Here are three everyday examples of their potential, expressed in terms of the business challenge they are addressing or how consumers will experience them. I don’t mean to over simplify – these are powerful tools – but I think their potential shines through best when they’re expressed in their simplest terms.

From DSC:
I have an issue with one of their examples that involves positioning AI as the savior of the hiring process:

The problem with this process isn’t just that it’s hugely time-consuming, it’s that all kinds of unconscious biases can creep in, potentially even into the job advert. These issues can be eradicated with the use of AI, which can vet ads for gendered language, sort through applicants and pick out the most suitable ones in a fraction of the time it would take an HR professional or any other human being.

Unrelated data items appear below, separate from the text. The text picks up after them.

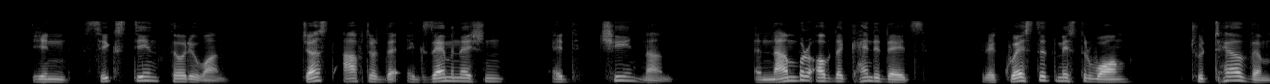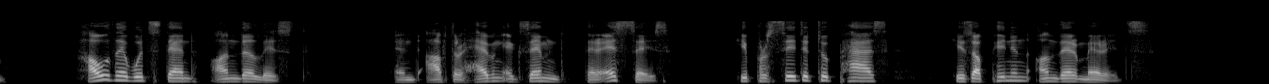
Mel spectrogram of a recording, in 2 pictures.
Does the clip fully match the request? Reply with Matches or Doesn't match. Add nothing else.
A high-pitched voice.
Doesn't match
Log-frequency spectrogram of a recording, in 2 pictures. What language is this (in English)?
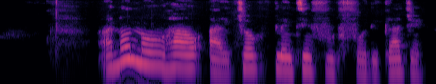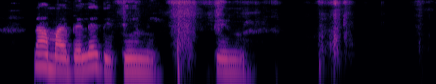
Nigerian Pidgin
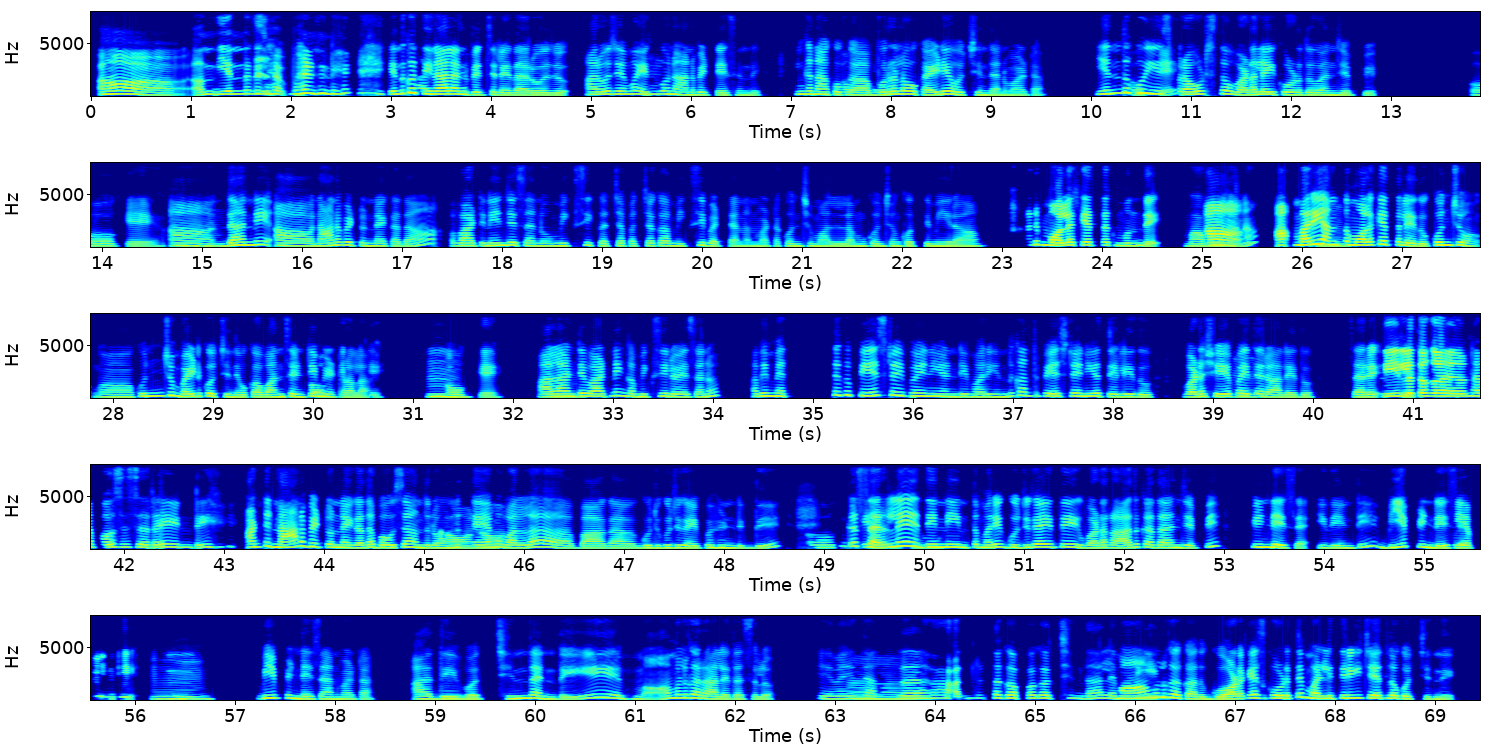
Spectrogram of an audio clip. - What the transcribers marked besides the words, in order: laughing while speaking: "ఎందుకు చెప్పండి?"; other background noise; in English: "ఐడియా"; in English: "స్ప్రౌట్స్‌తో"; in English: "మిక్సీ"; in English: "మిక్సీ"; in English: "వన్ సెంటీమీటర్"; in English: "మిక్సీలో"; in English: "పేస్ట్"; in English: "పేస్ట్"; laughing while speaking: "పోసేసార ఏంటి?"
- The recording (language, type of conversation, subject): Telugu, podcast, వంటలో చేసిన ప్రయోగాలు విఫలమైనప్పుడు మీరు ఏమి నేర్చుకున్నారు?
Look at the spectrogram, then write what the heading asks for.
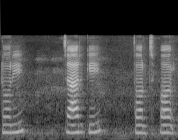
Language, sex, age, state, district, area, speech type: Hindi, female, 45-60, Madhya Pradesh, Chhindwara, rural, read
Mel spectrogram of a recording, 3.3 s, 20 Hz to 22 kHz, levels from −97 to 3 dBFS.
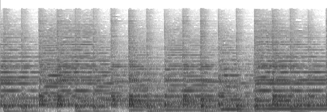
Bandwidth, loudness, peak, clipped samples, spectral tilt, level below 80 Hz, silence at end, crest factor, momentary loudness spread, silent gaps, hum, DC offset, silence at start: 16 kHz; -24 LUFS; -8 dBFS; under 0.1%; -5.5 dB/octave; -44 dBFS; 0 s; 16 dB; 4 LU; none; none; under 0.1%; 0 s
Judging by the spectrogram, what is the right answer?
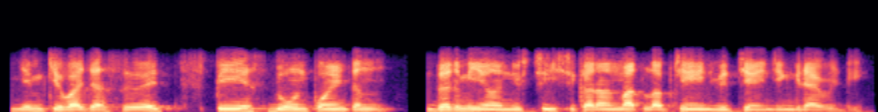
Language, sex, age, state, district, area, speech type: Kashmiri, male, 30-45, Jammu and Kashmir, Kupwara, rural, conversation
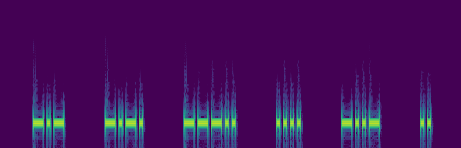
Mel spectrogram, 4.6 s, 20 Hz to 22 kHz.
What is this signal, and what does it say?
Morse code, heard as a keyed tone, about 36 wpm, spaced as for 16 wpm, 700 Hz. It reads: KC8HXI
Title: USA Call Signs - 6 Characters - 4x Character Spacing - 35wpm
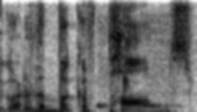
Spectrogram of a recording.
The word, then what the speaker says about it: Psalms: Well, it's not the book of Psalms, it's the book of Psalms with an S. Just because there's a P after the S doesn't mean that that's how you say it.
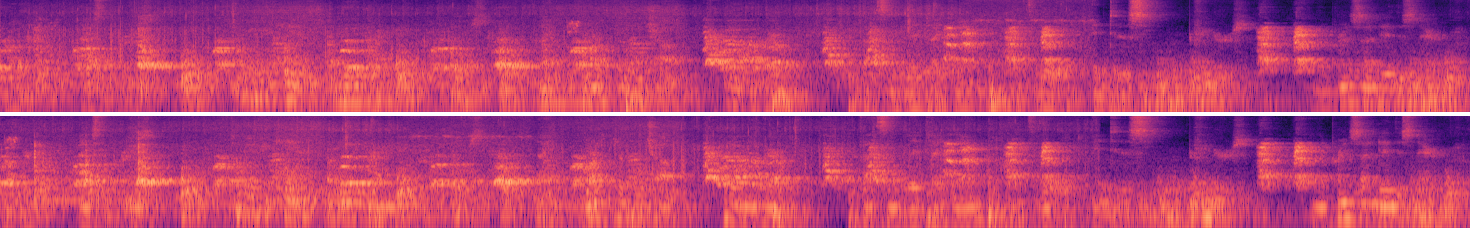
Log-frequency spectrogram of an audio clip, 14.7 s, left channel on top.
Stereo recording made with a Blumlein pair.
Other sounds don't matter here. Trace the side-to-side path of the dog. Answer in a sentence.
You can hear the dog stay in one place.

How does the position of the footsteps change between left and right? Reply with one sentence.
You can hear the footsteps go left and come back.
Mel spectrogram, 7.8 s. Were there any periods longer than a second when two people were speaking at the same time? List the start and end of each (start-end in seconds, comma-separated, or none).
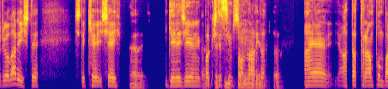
4.0-5.4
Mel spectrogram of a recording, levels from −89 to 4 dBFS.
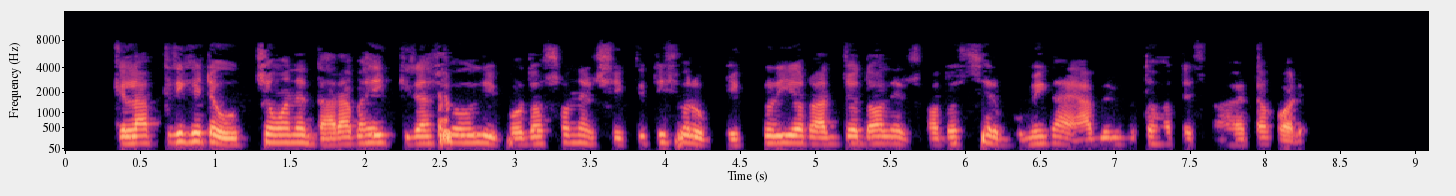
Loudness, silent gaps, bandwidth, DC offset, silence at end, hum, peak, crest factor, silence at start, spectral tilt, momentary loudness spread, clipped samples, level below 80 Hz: -17 LUFS; 4.35-4.39 s, 4.58-4.64 s; 7.4 kHz; under 0.1%; 0.85 s; none; 0 dBFS; 16 dB; 0.35 s; -7 dB/octave; 9 LU; under 0.1%; -58 dBFS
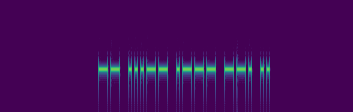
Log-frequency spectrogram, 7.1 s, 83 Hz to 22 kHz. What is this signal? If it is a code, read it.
Morse code, heard as a keyed tone, about 20 wpm, 700 Hz. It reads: M3JGI
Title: DXCC-100 Call Signs - 5 Characters - Repeated 2x - 20wpm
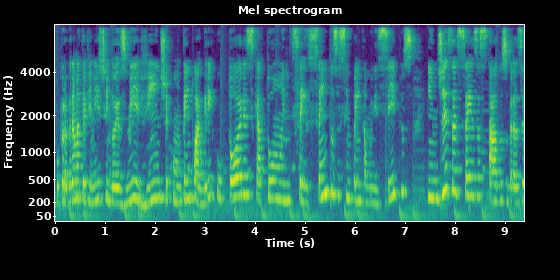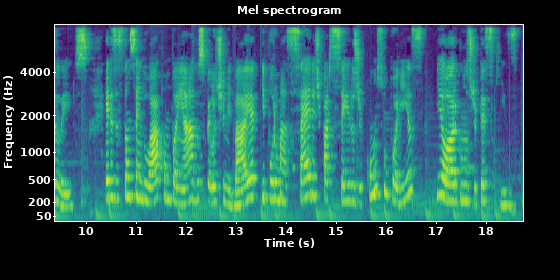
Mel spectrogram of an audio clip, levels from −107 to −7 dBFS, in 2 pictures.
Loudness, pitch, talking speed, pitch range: -21 LUFS, 235 Hz, 120 wpm, 210-265 Hz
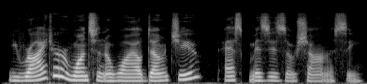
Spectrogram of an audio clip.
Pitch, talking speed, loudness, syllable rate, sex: 195 Hz, 195 wpm, -17 LUFS, 5.5 syllables/s, female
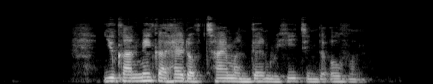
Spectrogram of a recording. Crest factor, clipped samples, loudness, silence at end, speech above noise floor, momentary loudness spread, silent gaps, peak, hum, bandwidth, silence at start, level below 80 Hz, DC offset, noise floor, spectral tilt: 20 dB; under 0.1%; -19 LUFS; 0.7 s; 60 dB; 15 LU; none; 0 dBFS; none; 9.8 kHz; 0.75 s; -64 dBFS; under 0.1%; -78 dBFS; -5.5 dB/octave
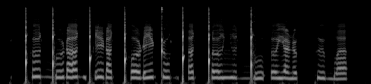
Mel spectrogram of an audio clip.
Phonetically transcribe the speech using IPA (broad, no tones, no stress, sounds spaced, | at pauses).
ǃʰ ɵ ɡ͡ǃ u ɽ ɐ ǃʼ i ɽ ɐ ǃʰ o ɽ i ʈ u ǃʼ ɐ ǃ ɵ ʎ ʉ ɡ͡ǃ u ʔ ɵ j ɐ ɳ ɵ kː ʉ b ɐ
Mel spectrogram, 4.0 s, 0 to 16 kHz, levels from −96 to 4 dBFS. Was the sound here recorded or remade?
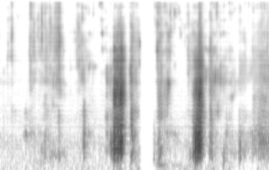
remade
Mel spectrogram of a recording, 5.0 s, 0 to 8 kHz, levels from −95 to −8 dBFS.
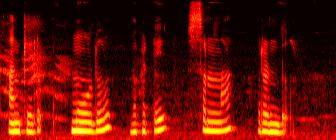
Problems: none marked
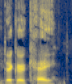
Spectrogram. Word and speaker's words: Adegoke: Yeah, I'm Yomi Adegoke.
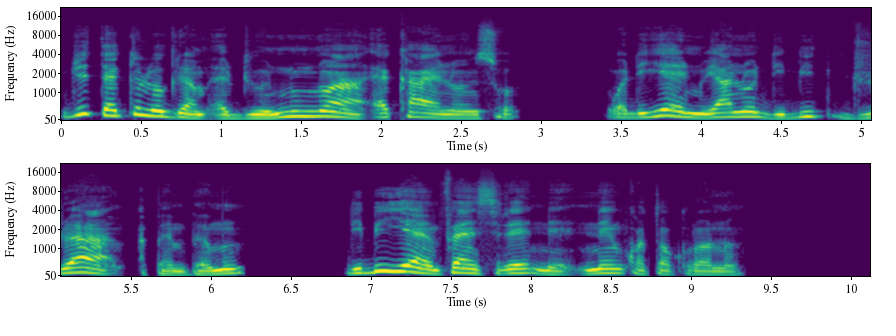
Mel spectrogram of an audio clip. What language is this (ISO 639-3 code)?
aka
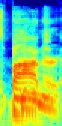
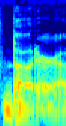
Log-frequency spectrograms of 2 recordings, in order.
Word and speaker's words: Bohner: Just to be clear, B-O-H-N-E-R. – It's Bonner. It's Bonner is how you pronounce it's Bonner. – It. – It's Ralph Bonner. It's not Ralph Boner, okay? – Yeah.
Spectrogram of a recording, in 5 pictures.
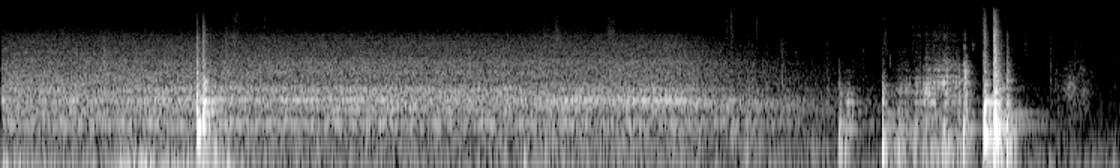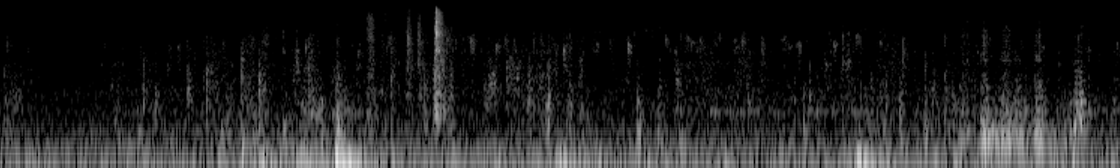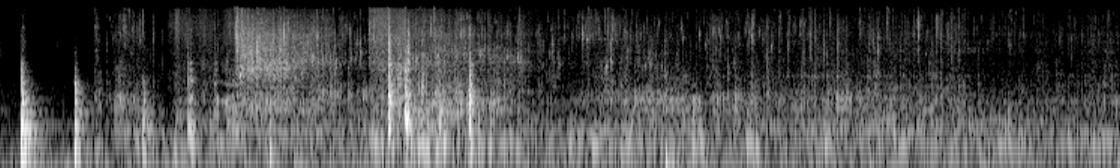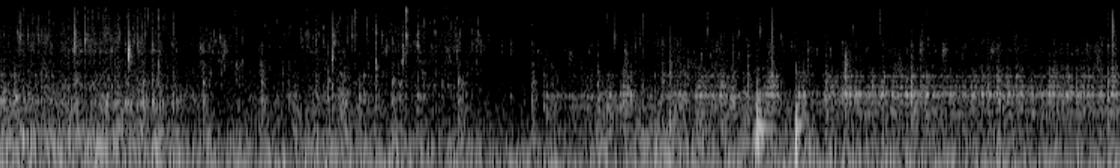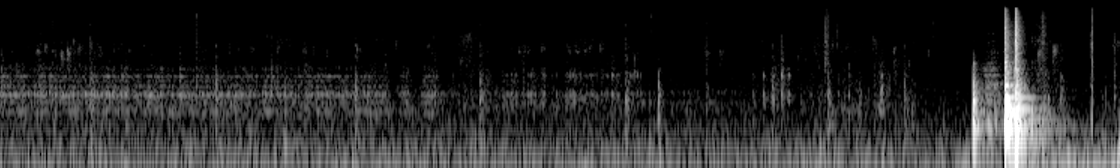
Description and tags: Cutting onion and garlic for spaghetti.
dinner, cutting-garlic, cutting-onion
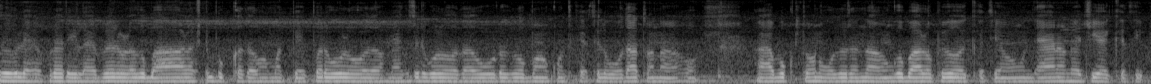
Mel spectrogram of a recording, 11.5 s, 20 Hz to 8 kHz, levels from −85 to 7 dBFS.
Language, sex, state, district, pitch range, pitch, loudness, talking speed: Kannada, male, Karnataka, Belgaum, 130-135 Hz, 130 Hz, -26 LUFS, 135 wpm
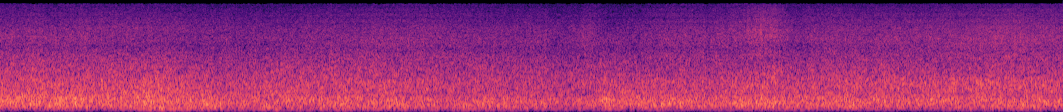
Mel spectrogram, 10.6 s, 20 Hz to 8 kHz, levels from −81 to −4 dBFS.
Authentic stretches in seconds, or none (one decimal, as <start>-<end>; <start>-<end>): 0.0-5.0; 5.5-8.3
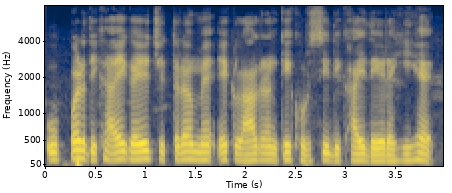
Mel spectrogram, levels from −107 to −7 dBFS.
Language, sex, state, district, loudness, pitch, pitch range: Hindi, male, Assam, Kamrup Metropolitan, -16 LUFS, 135 Hz, 120-140 Hz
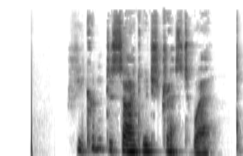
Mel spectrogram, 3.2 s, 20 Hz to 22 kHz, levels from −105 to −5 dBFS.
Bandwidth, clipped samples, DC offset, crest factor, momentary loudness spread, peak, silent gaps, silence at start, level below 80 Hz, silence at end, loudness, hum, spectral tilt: 15.5 kHz; under 0.1%; under 0.1%; 20 dB; 15 LU; -2 dBFS; none; 1.05 s; -58 dBFS; 0.45 s; -20 LUFS; none; -5 dB/octave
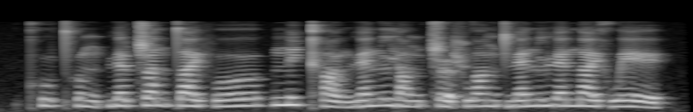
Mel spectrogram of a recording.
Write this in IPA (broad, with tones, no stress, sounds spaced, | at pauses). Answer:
kʰ u˧˥ t̪ʰ ʊ˨˩ ŋ p ɥ ɛ˥˧ ʈ͡ʂ a˥˧ n t̪ a˥˩ ɪ̯ f o˥ ʊ̯ | n̪ i˥ kʰ ɑ˨˩ ʊ̯ n̪ ɥ ɛ˥ n l j ɑ˧˥ ŋ ʈ͡ʂ ɤ˨˩ ʂ w ɑ˥˩ ŋ t̪ ɥ ɛ˥ n l ɥ ɛ˥ n̪ a˥˧ ɪ̯ x w e˥˩ ɪ̯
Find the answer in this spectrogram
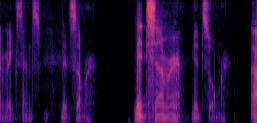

AI can be biased as well — just like humans. Lamb recognizes this as well when he states that “Provided the algorithms are written correctly, AI will be key to organisations addressing issues around diversity and inclusion in the workplace.” But that’s a big IF in my mind. So far, it appears that the track record isn’t great in this area. Also, as Cathy O’Neil asserts: “Algorithms are opinions embedded in code.”

AI may not be as adept as a skilled HR professional in seeing the possibilities for someone. Can person A’s existing skillsets be leveraged in this new/other position?

 

Report: Community Colleges Drive Workforce Education, Training — from insidehighered.com by Sara Weissman

Excerpt:

new survey found that community colleges, and especially their noncredit programs, play an outsize role in providing job-focused education.

Opportunity America, a Washington, D.C., think tank focused on economic mobility, explained the survey findings in an accompanying policy report released Tuesday.

The report says community colleges are “poised to come into their own as the nation’s premier provider of job-focused education and training.”

 

Could Coursera become as prestigious as Harvard? This expert thinks so. — from edsurge.com by Jeffrey R. Young

Excerpt:

Big changes are coming to higher education, and those changes will be bigger and more disruptive than many college leaders realize as online education grows in both size and prestige.

That’s the view of Arthur Levine, in a new book called “The Great Upheaval: Higher Education’s Past, Present, and Uncertain Future,” which he co-wrote with Scott Van Pelt, a lecturer and associate director of the Communication Program for the University of Pennsylvania’s Wharton School.

As more students turn to these degrees for their credentials, they may come to see these corporate platforms as the provider of learning rather than worry about which college is the one behind the scenes doing the teaching, Levine says.

 
© 2021 | Daniel Christian